[Material shown]
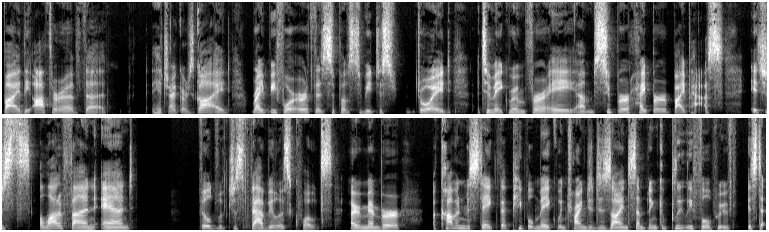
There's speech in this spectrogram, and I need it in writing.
by the author of the Hitchhiker's Guide, right before Earth is supposed to be destroyed to make room for a um, super hyper bypass. It's just a lot of fun and filled with just fabulous quotes. I remember a common mistake that people make when trying to design something completely foolproof is to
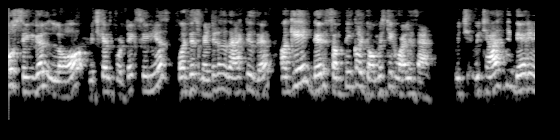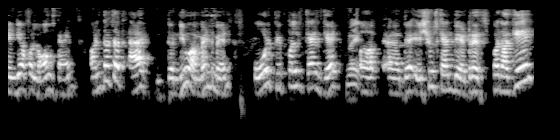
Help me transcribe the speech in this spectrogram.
no single law which can protect seniors, but this Maintenance Act is there. Again, there is something called Domestic Violence Act which which has been there in India for a long time. Under that act, the new amendment, old people can get Right. uh, uh, their issues can be addressed. But again,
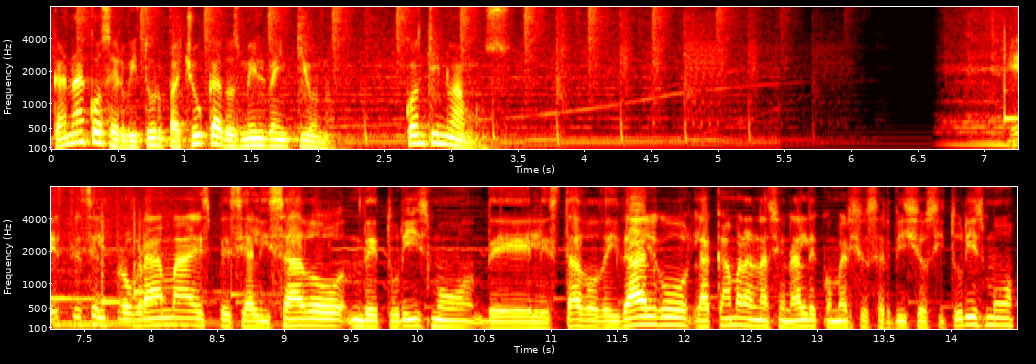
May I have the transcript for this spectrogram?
Canaco Servitur Pachuca 2021. Continuamos. Este es el programa especializado de turismo del estado de Hidalgo. La Cámara Nacional de Comercio, Servicios y Turismo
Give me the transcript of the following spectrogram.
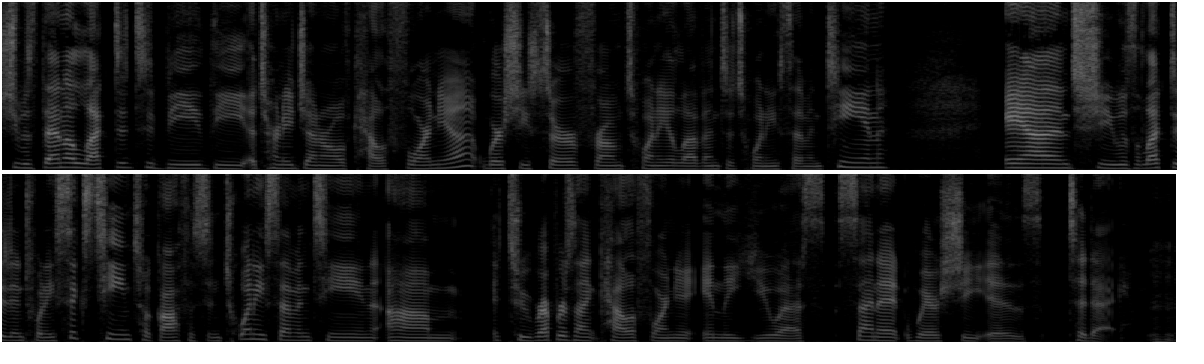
She was then elected to be the Attorney General of California, where she served from 2011 to 2017. And she was elected in 2016, took office in 2017 um, to represent California in the U.S. Senate, where she is today. Mhm.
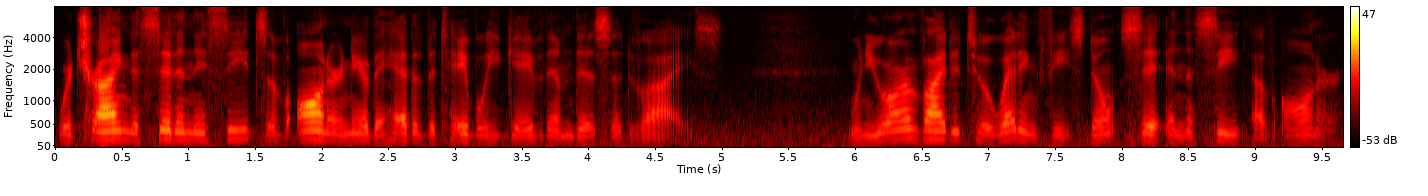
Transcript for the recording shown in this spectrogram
were trying to sit in the seats of honor near the head of the table, he gave them this advice When you are invited to a wedding feast, don't sit in the seat of honor.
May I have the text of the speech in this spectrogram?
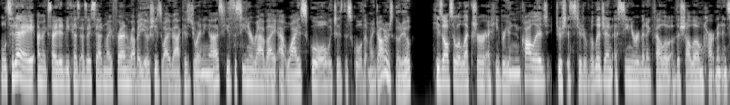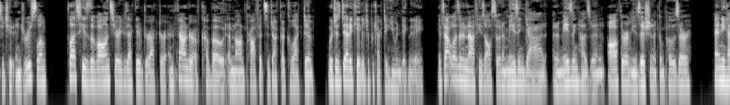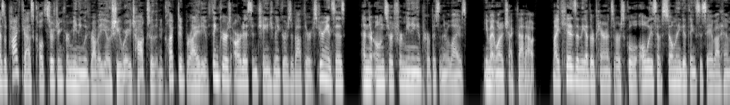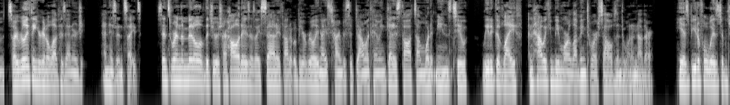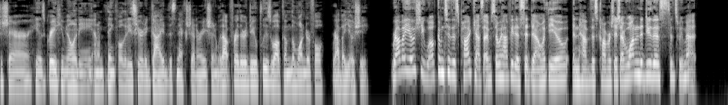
Well, today I'm excited because as I said, my friend Rabbi Yoshi Zweiback is joining us. He's the senior rabbi at Wise School, which is the school that my daughters go to. He's also a lecturer at Hebrew Union College, Jewish Institute of Religion, a senior rabbinic fellow of the Shalom Hartman Institute in Jerusalem. Plus, he's the volunteer executive director and founder of Kavod, a nonprofit tzedakah collective, which is dedicated to protecting human dignity. If that wasn't enough, he's also an amazing dad, an amazing husband, an author, a musician, a composer. And he has a podcast called Searching for Meaning with Rabbi Yoshi, where he talks with an eclectic variety of thinkers, artists, and change makers about their experiences and their own search for meaning and purpose in their lives. You might want to check that out. My kids and the other parents at our school always have so many good things to say about him. So I really think you're going to love his energy and his insights. Since we're in the middle of the Jewish high holidays, as I said, I thought it would be a really nice time to sit down with him and get his thoughts on what it means to lead a good life and how we can be more loving to ourselves and to one another. He has beautiful wisdom to share. He has great humility, and I'm thankful that he's here to guide this next generation. Without further ado, please welcome the wonderful Rabbi Yoshi. Rabbi Yoshi, welcome to this podcast. I'm so happy to sit down with you and have this conversation. I've wanted to do this since we met.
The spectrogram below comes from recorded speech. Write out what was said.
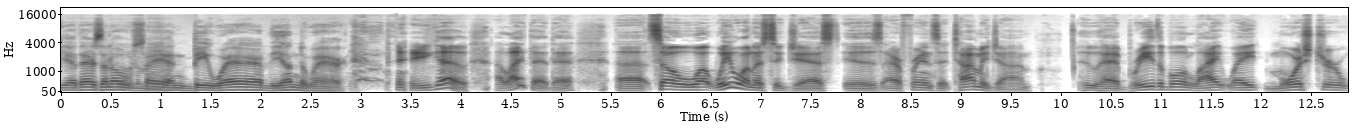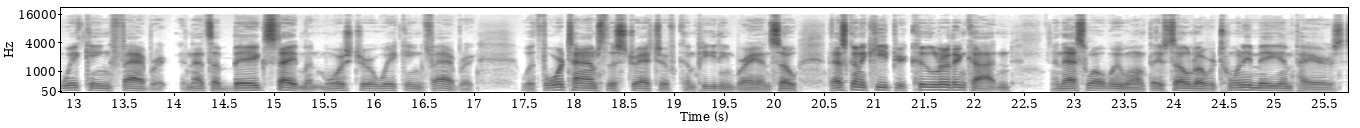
Yeah, there's an old saying: "Beware of the underwear." There you go. I like that, Dad. Uh, so, what we want to suggest is our friends at Tommy John, who have breathable, lightweight, moisture wicking fabric. And that's a big statement moisture wicking fabric with four times the stretch of competing brands. So, that's going to keep you cooler than cotton. And that's what we want. They've sold over 20 million pairs.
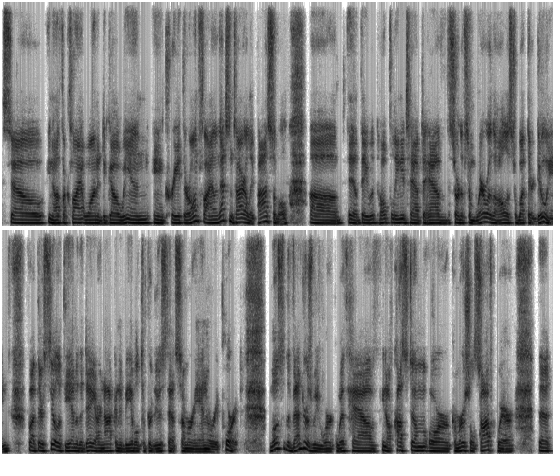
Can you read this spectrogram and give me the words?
So, you know, if a client wanted to go in and create their own filing, that's entirely possible. Uh, they, they, would hopefully need to have to have sort of some wherewithal as to what they're doing, but they're still at the end of the day are not going to be able to produce that summary annual report. Most of the vendors we work with have, you know, custom or commercial software that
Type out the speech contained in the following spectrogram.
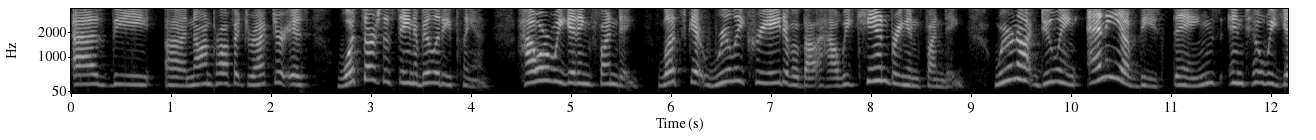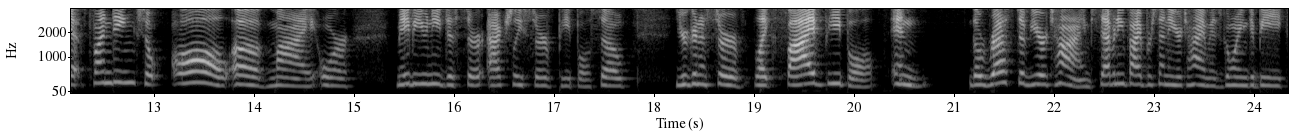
as the uh, nonprofit director is what's our sustainability plan? How are we getting funding? Let's get really creative about how we can bring in funding. We're not doing any of these things until we get funding. So, all of my, or maybe you need to ser- actually serve people. So, you're going to serve like five people and the rest of your time, 75% of your time, is going to be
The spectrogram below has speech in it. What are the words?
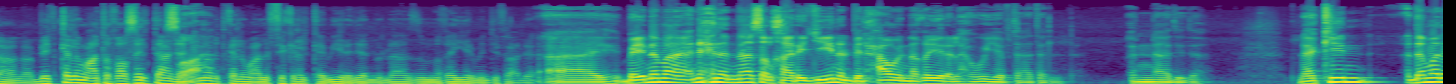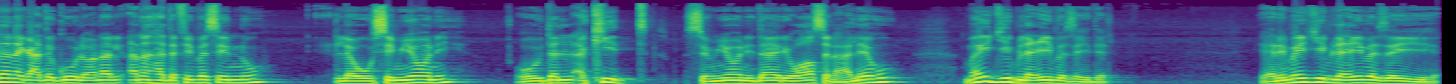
لا لا بيتكلموا عن تفاصيل ثانية ما بيتكلموا عن الفكرة الكبيرة دي إنه لازم نغير من دفاع لهجوم. آي بينما نحن الناس الخارجيين اللي بنحاول نغير الهوية بتاعت ال- النادي ده. لكن ده ما اللي أنا قاعد أقوله. أنا أنا هدفي بس إنه لو سيميوني وده الأكيد سيميوني داير يواصل عليه ما يجيب لعيبة زي ديل. يعني ما يجيب لعيبة زي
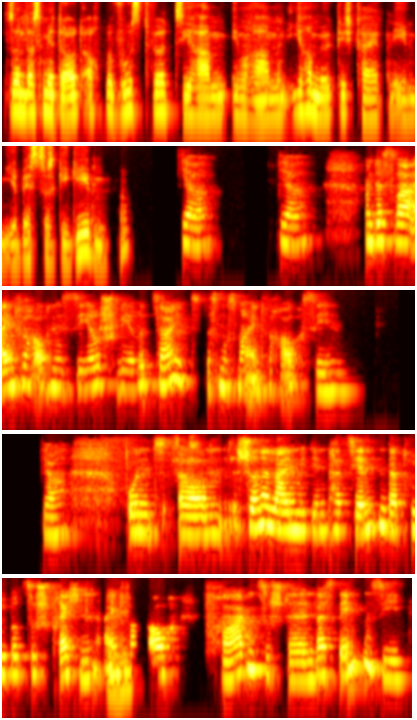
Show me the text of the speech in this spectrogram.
Sondern dass mir dort auch bewusst wird, sie haben im Rahmen ihrer Möglichkeiten eben ihr Bestes gegeben. Ne? Ja, ja, und das war einfach auch eine sehr schwere Zeit. Das muss man einfach auch sehen. Ja, und ähm, schon allein mit den Patienten darüber zu sprechen, mhm. einfach auch Fragen zu stellen. Was denken Sie?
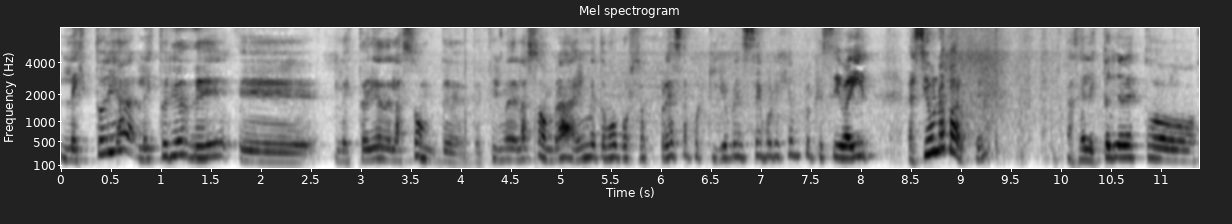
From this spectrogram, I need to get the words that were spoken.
la historia, la historia de eh, la historia de la del filme de la sombra, a mí me tomó por sorpresa porque yo pensé, por ejemplo, que se iba a ir hacia una parte, hacia la historia de estos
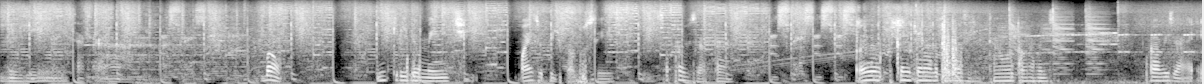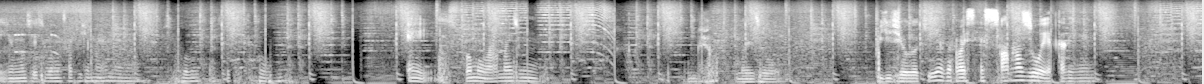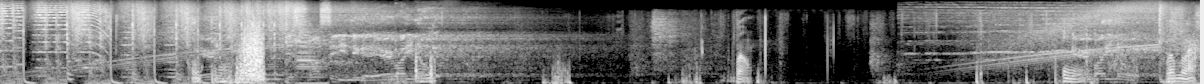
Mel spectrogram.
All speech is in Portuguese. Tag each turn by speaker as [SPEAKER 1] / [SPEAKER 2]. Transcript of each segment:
[SPEAKER 1] Beleza, cara. Bom, incrivelmente, mais eu pedi pra vocês, só pra avisar, tá? Eu, porque eu não tinha nada pra fazer, então eu tô gravando isso pra avisar. E eu não sei se vou lançar vídeo amanhã não. Se vou lançar aqui de novo. É isso, vamos lá, mais um. mais um vídeo de jogo aqui, agora vai ser só na zoeira, tá ligado? Bom. Hum, vamos lá.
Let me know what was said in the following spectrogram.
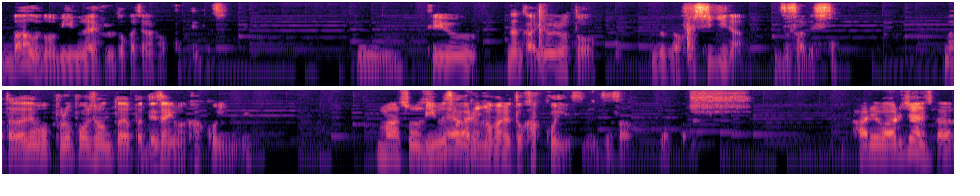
バウのビームライフルとかじゃなかったっけ？です。うん。っていう、なんかいろいろと、なんか不思議なズサでした。まあ、ただでも、プロポーションとやっぱデザインはかっこいいんで。まあそうですね。ビームサあれにビル構えるとかっこいいですね、ズサ。やっぱ。あれはあれじゃないですか。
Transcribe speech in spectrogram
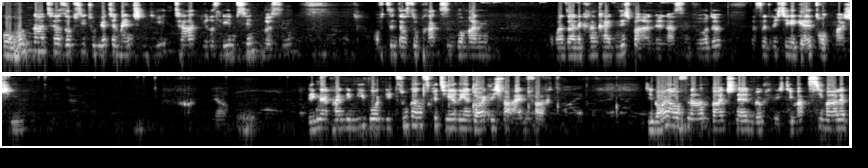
wo hunderte substituierte Menschen jeden Tag ihres Lebens hin müssen. Oft sind das so Praxen, wo man, wo man seine Krankheiten nicht behandeln lassen würde. Das sind richtige Gelddruckmaschinen. Ja. Wegen der Pandemie wurden die Zugangskriterien deutlich vereinfacht. Die Neuaufnahmen waren schnell möglich. Die maximale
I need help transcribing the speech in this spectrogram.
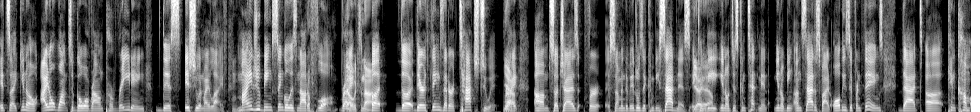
it's like, you know, I don't want to go around parading this issue in my life. Mind you, being single is not a flaw, right? Mm-hmm. it's not. But the there are things that are attached to it, Yeah. right? Um, such as for some individuals, it can be sadness, it Yeah, can yeah. be you know discontentment, you know being unsatisfied, all these different things that uh, can come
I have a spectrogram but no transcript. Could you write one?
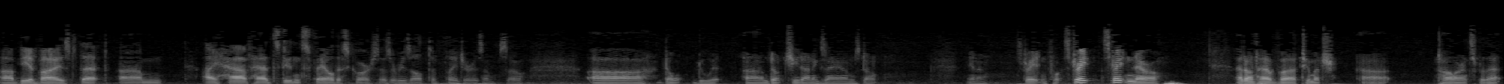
uh, be advised that um, I have had students fail this course as a result of plagiarism. So uh, don't do it. Um, don't cheat on exams. Don't, you know, straight and straight, straight and narrow. I don't have uh, too much uh, tolerance for that.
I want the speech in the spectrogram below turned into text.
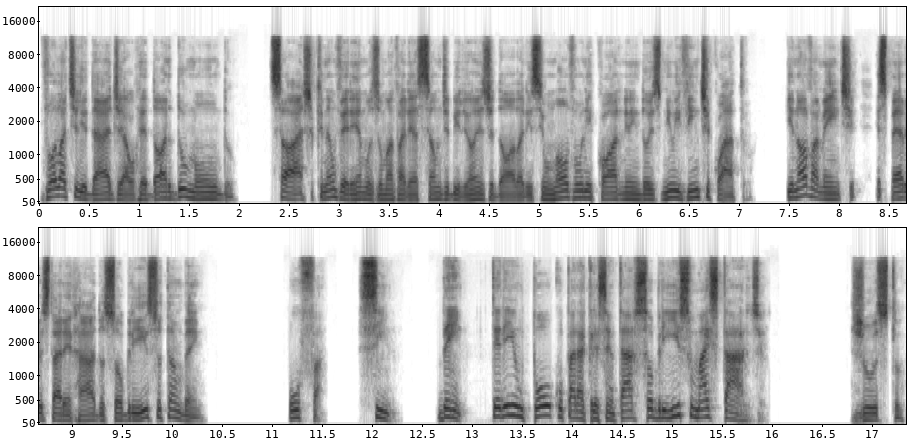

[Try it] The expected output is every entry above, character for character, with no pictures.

[Output]
There's speech in this spectrogram, and I need it in writing.
by the author of the Hitchhiker's Guide, right before Earth is supposed to be destroyed to make room for a um, super hyper bypass. It's just a lot of fun and filled with just fabulous quotes. I remember a common mistake that people make when trying to design something completely foolproof is to
Help me transcribe the speech in this spectrogram.
no single law which can protect seniors, but this Maintenance Act is there. Again, there is something called Domestic Violence Act which which has been there in India for a long time. Under that act, the new amendment, old people can get Right. uh, uh, their issues can be addressed. But again,
May I have the transcript for this spectrogram?
Canaco Servitur Pachuca 2021. Continuamos. Este es el programa especializado de turismo del estado de Hidalgo. La Cámara Nacional de Comercio, Servicios y Turismo
Give me the transcript of the following spectrogram.
She was then elected to be the Attorney General of California, where she served from 2011 to 2017. And she was elected in 2016, took office in 2017 um, to represent California in the U.S. Senate, where she is today. Mhm.
Transcript for the recording shown in this spectrogram
were trying to sit in the seats of honor near the head of the table, he gave them this advice When you are invited to a wedding feast, don't sit in the seat of honor.
May I have the text of the speech in this spectrogram?
Well, today I'm excited because as I said, my friend Rabbi Yoshi Zweiback is joining us. He's the senior rabbi at Wise School, which is the school that my daughters go to. He's also a lecturer at Hebrew Union College, Jewish Institute of Religion, a senior rabbinic fellow of the Shalom Hartman Institute in Jerusalem. Plus, he's the volunteer executive director and founder of Kavod, a nonprofit tzedakah collective, which is dedicated to protecting human dignity. If that wasn't enough, he's also an amazing dad, an amazing husband, an author, a musician, a composer. And he has a podcast called Searching for Meaning with Rabbi Yoshi, where he talks with an eclectic variety of thinkers, artists, and change makers about their experiences and their own search for meaning and purpose in their lives. You might want to check that out. My kids and the other parents at our school always have so many good things to say about him. So I really think you're going to love his energy and his insights. Since we're in the middle of the Jewish high holidays, as I said, I thought it would be a really nice time to sit down with him and get his thoughts on what it means to lead a good life and how we can be more loving to ourselves and to one another. He has beautiful wisdom to share. He has great humility, and I'm thankful that he's here to guide this next generation. Without further ado, please welcome the wonderful Rabbi Yoshi. Rabbi Yoshi, welcome to this podcast. I'm so happy to sit down with you and have this conversation. I've wanted to do this since we met.
The spectrogram below comes from recorded speech. Write out what was said.
Yeah, there's an old saying: "Beware of the underwear." There you go. I like that, Dad. Uh, so, what we want to suggest is our friends at Tommy John, who have breathable, lightweight, moisture wicking fabric. And that's a big statement moisture wicking fabric with four times the stretch of competing brands. So, that's going to keep you cooler than cotton. And that's what we want. They've sold over 20 million pairs.
Can you read this spectrogram and give me the words?
So, you know, if a client wanted to go in and create their own filing, that's entirely possible. Uh, they, they, would hopefully need to have to have sort of some wherewithal as to what they're doing, but they're still at the end of the day are not going to be able to produce that summary annual report. Most of the vendors we work with have, you know, custom or commercial software that
Type out the speech contained in the following spectrogram.
as the uh, nonprofit director is what's our sustainability plan? How are we getting funding? Let's get really creative about how we can bring in funding. We're not doing any of these things until we get funding. So, all of my, or maybe you need to ser- actually serve people. So, you're going to serve like five people and the rest of your time, 75% of your time, is going to be
The spectrogram below has speech in it. What are the words?
لا لا بيتكلموا عن تفاصيل ثانية ما بيتكلموا عن الفكرة الكبيرة دي إنه لازم نغير من دفاع لهجوم. آي بينما نحن الناس الخارجيين اللي بنحاول نغير الهوية بتاعت ال- النادي ده. لكن ده ما اللي أنا قاعد أقوله. أنا أنا هدفي بس إنه لو سيميوني وده الأكيد سيميوني داير يواصل عليه ما يجيب لعيبة زي ديل. يعني ما يجيب لعيبة زي
Show me the text of the speech in this spectrogram.
Sondern dass mir dort auch bewusst wird, sie haben im Rahmen ihrer Möglichkeiten eben ihr Bestes gegeben. Ne? Ja, ja, und das war einfach auch eine sehr schwere Zeit. Das muss man einfach auch sehen. Ja, und ähm, schon allein mit den Patienten darüber zu sprechen, mhm. einfach auch Fragen zu stellen. Was denken Sie?
From this spectrogram, I need to get the words that were spoken.
la historia, la historia de eh, la historia de la del filme de la sombra, a mí me tomó por sorpresa porque yo pensé, por ejemplo, que se iba a ir hacia una parte, hacia la historia de estos
Mel spectrogram.
All speech is in Portuguese. Tag each turn by speaker as [SPEAKER 1] / [SPEAKER 2]. Transcript of each segment:
[SPEAKER 1] Beleza, cara. Bom, incrivelmente, mais eu pedi pra vocês, só pra avisar, tá? Eu, porque eu não tinha nada pra fazer, então eu tô gravando isso pra avisar. E eu não sei se vou lançar vídeo amanhã não. Se vou lançar aqui de novo. É isso, vamos lá, mais um. mais um vídeo de jogo aqui, agora vai ser só na zoeira, tá ligado? Bom. Hum, vamos lá.
Let me know what was said in the following spectrogram.
バウのビームライフルとかじゃなかったっけ？です。うん。っていう、なんかいろいろと、なんか不思議なズサでした。まあ、ただでも、プロポーションとやっぱデザインはかっこいいんで。まあそうですね。ビームサあれにビル構えるとかっこいいですね、ズサ。やっぱ。あれはあれじゃないですか。
Transcribe speech in spectrogram
wo hunderte substituierte Menschen jeden Tag ihres Lebens hin müssen. Oft sind das so Praxen, wo man, wo man seine Krankheiten nicht behandeln lassen würde. Das sind richtige Gelddruckmaschinen. Ja. Wegen der Pandemie wurden die Zugangskriterien deutlich vereinfacht. Die Neuaufnahmen waren schnell möglich. Die maximale
I need help transcribing the speech in this spectrogram.
it's like, you know, I don't want to go around parading this issue in my life. Mind you, being single is not a flaw, right? Mm-hmm. it's not. But the there are things that are attached to it, Yeah. right? Um, such as for some individuals, it can be sadness, it Yeah, can yeah. be you know discontentment, you know being unsatisfied, all these different things that uh, can come
I have a spectrogram but no transcript. Could you write one?
uh, be advised that um, I have had students fail this course as a result of plagiarism. So uh, don't do it. Um, don't cheat on exams. Don't, you know, straight and straight, straight and narrow. I don't have uh, too much uh, tolerance for that.
I want the speech in the spectrogram below turned into text.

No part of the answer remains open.